Economists and business experts at the University of Delaware are keeping a close eye on the impact of coronavirus as it continues to spread across the globe and are available for comment. Michael Arnold, an associate professor of economics, can…
By posting the complete genome of the coronavirus on the internet, UC Santa Cruz engineers hope to accelerate international research, collaboration that will allow scientists to find ways to attack it.
Pavel Volchkov heads the Genome Engineering Lab at the Moscow Institute of Physics and Technology (MIPT), that has several key projects, all of them involving genome editing mediated by the CRISPR/Cas technology. Discovered just a few years ago, CRISPR/Cas has…
New Brunswick, N.J. (Jan. 16, 2020) – Rutgers professors Maria Gloria Dominguez-Bello and Martin J. Blaser are available to discuss a paper in the journal Science today on whether diseases long thought to be noncommunicable – such as cardiovascular diseases, cancer…
Study shows measles wipes out 20 to 50 percent of antibodies against an array of viruses and bacteria, depleting a child’s previous immunity

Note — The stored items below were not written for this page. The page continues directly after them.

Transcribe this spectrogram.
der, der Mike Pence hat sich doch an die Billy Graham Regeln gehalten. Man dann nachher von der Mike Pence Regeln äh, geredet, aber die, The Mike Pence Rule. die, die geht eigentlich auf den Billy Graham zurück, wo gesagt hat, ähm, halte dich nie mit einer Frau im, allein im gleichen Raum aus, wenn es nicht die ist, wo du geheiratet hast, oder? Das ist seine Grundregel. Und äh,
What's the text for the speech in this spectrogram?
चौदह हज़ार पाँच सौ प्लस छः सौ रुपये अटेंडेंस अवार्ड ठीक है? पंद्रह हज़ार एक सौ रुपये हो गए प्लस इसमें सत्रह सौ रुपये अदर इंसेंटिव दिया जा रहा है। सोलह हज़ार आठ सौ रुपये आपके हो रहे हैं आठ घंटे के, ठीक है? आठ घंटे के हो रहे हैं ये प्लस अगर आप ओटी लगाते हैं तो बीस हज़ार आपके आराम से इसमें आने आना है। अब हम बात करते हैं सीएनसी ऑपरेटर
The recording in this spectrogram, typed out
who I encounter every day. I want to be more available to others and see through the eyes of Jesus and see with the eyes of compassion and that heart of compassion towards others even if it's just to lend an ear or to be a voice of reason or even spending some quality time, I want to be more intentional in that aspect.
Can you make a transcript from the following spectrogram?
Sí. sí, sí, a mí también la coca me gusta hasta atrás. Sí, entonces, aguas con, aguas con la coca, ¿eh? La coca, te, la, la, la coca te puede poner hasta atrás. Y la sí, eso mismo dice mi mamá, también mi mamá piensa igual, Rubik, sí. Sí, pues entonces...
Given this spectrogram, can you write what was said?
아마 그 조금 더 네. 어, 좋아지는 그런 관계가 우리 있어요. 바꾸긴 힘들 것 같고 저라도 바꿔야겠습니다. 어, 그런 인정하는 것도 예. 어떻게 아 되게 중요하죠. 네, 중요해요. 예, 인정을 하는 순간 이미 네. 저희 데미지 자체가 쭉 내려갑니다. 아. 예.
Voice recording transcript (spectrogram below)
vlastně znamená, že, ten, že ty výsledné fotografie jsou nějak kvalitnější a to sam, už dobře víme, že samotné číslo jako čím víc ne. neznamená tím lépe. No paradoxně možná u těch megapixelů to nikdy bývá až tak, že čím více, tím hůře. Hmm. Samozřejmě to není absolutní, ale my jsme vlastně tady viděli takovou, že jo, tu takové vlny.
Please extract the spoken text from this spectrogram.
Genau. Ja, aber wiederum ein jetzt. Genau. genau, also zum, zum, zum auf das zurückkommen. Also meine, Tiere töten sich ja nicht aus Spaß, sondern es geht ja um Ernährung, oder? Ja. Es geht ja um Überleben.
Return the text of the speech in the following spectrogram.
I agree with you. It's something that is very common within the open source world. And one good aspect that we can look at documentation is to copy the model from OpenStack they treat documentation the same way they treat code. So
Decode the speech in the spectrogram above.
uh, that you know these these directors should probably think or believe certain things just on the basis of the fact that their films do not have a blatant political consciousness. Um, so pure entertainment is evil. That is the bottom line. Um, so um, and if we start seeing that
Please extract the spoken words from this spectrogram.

Measles-ravaged immune system must “relearn” how to protect the body against infections
Study details mechanism and scope of this measles-induced “immune amnesia”
Findings underscore importance of measles vaccination, suggesting those infected with measles may benefit from booster shots of all previous childhood vaccines
University at Buffalo researchers discovered that the human diet — a result of increased meat consumption, cooking and agriculture — has led to stark differences in the saliva of humans compared to that of other primates.